  • We would sit on a dinner tray, hold Prince’s tail and throw a piece of food down the corridor for him to chase. Hours of fun during school holidays.
  • Being a retriever, Prince needed to carry something whenever you arrived home. My mother gave him her keys and he would drop these somewhere in the house. Hours of playing ‘find Mommy’s keys’ while mommy relaxed.
  • When we got a pool, we would watch Prince dive spread-eagled into the water to retrieve various items – including us. Hours of lifeguard duty.
  • Prince would eat anything (except veggies); we called him the vacuum cleaner. Vaseline Intensive Care Cream was one of his favourite foods, squeezed straight from the bottle into his mouth. Hours of hysterical childhood laughter.
  • When we got a dishwashing machine, it was just the right height for Prince to lick all the juicy tidbits off the plates. My mother called this “the pre-wash cycle”. Hours of dish-rinsing time saved.
  • Whenever we got home, Prince ran around wagging his tail with delirious delight. One day the garage door slammed and nicked the tip of his tail off. Prince carried on wagging obliviously… Hours of telling school friends how our house looked like a horror movie.
  • When I was a depressed teenager, I kept my sanity by going for long walks at night with Prince by my side. Hours of free therapy.
  • Before leaving for work, my mother often left a frozen chicken or margarine tub to defrost in the sink. Often, it disappeared. Eventually the garden service called to ask why there were frozen chickens and margarine tubs decomposing in our hydrangea bush. Hours of amusement when retelling this story.

Prince died just before my 21st birthday. That’s 13 years of unconditional love and memories that inform my childhood. How many people can you say that about?

A few guidelines

  • Love is an investment – what you get out depends on what you put in.
  • Don’t be a cynic – don’t masquerade as a romantic either.
  • Be kind – don’t be too selfish, try to focus on the good stuff.
  • Remember that everyone else has felt like this – if they’re lucky.
  • Know when to move on – you can still love someone without being with them.
  • Love is what you make it – so go ahead.
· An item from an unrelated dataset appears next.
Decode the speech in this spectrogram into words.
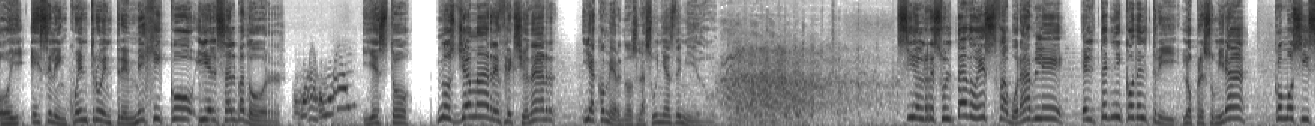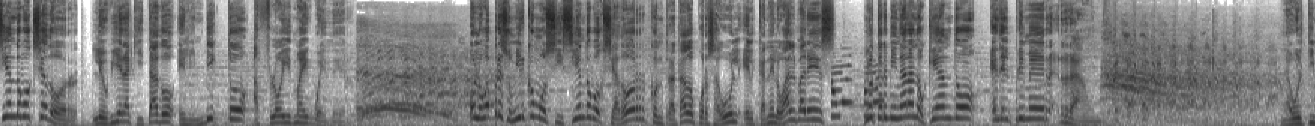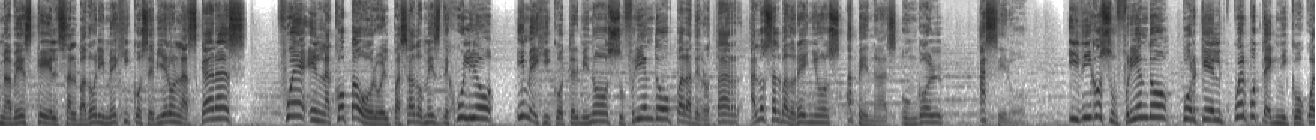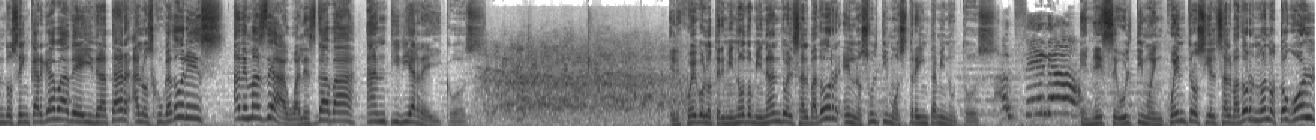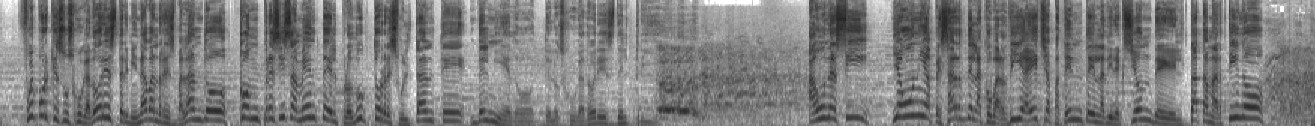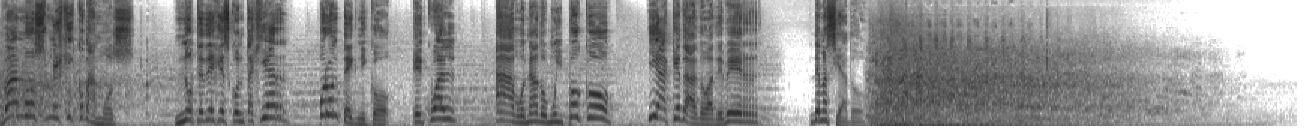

Things that made me smile this week

•    Writing a short story, even though it was for a client.

•    Seeing the new Hospital Bend freeway take shape.

•    Seeing Cape Town Stadium all the way from De Waal Drive.
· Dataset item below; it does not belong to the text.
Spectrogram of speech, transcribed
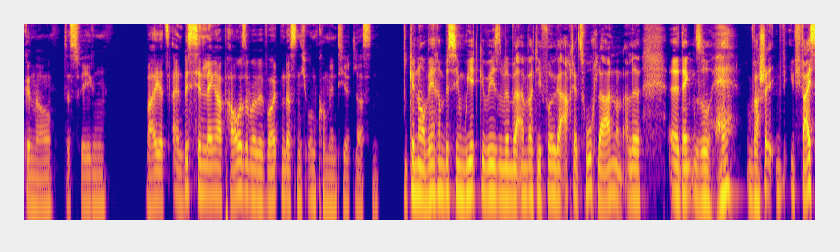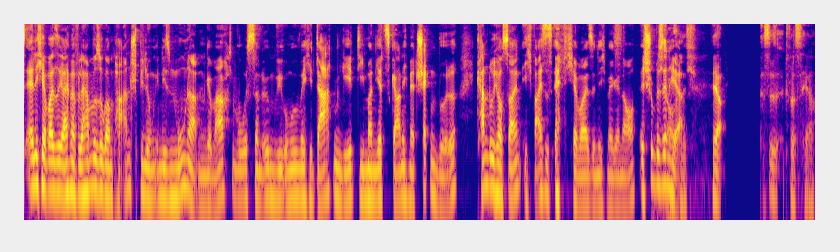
genau, deswegen war jetzt ein bisschen länger Pause, aber wir wollten das nicht unkommentiert lassen. Genau, wäre ein bisschen weird gewesen, wenn wir einfach die Folge 8 jetzt hochladen und alle äh, denken so, hä? Wahrscheinlich, ich weiß ehrlicherweise gar nicht mehr, vielleicht haben wir sogar ein paar Anspielungen in diesen Monaten gemacht, wo es dann irgendwie um irgendwelche Daten geht, die man jetzt gar nicht mehr checken würde. Kann durchaus sein, ich weiß es ehrlicherweise nicht mehr genau. Ist schon ein bisschen her. Nicht. Ja, es ist etwas her.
•    A smiling old lady with a floral umbrella and matching raincoat.

•    My mother chatting to me on facebook (she couldn’t even turn on a computer a year ago).

•    The Aussie army dog found in Afghanistan after being MIA for 14 months.

•    Planning our 3-month trip to America in 2010.

•    My crystal necklace sparkling reflections on the dashboard.

•    Waking up with the Boo cat at my feet.

•    Goldfish, live.

•    Sticky mango chicken.

•    The opera singer who performs in our street.

•    Hugs from Annabel.

•    Red wine with Kate.

•    The sound of my husband making coffee in the morning.

•    ‘Prominent Author’ by Philip K. Dick

•    Finding out it’s going to be warm in Joburg this weekend.

•    Being told “I love you. X.” when most needed.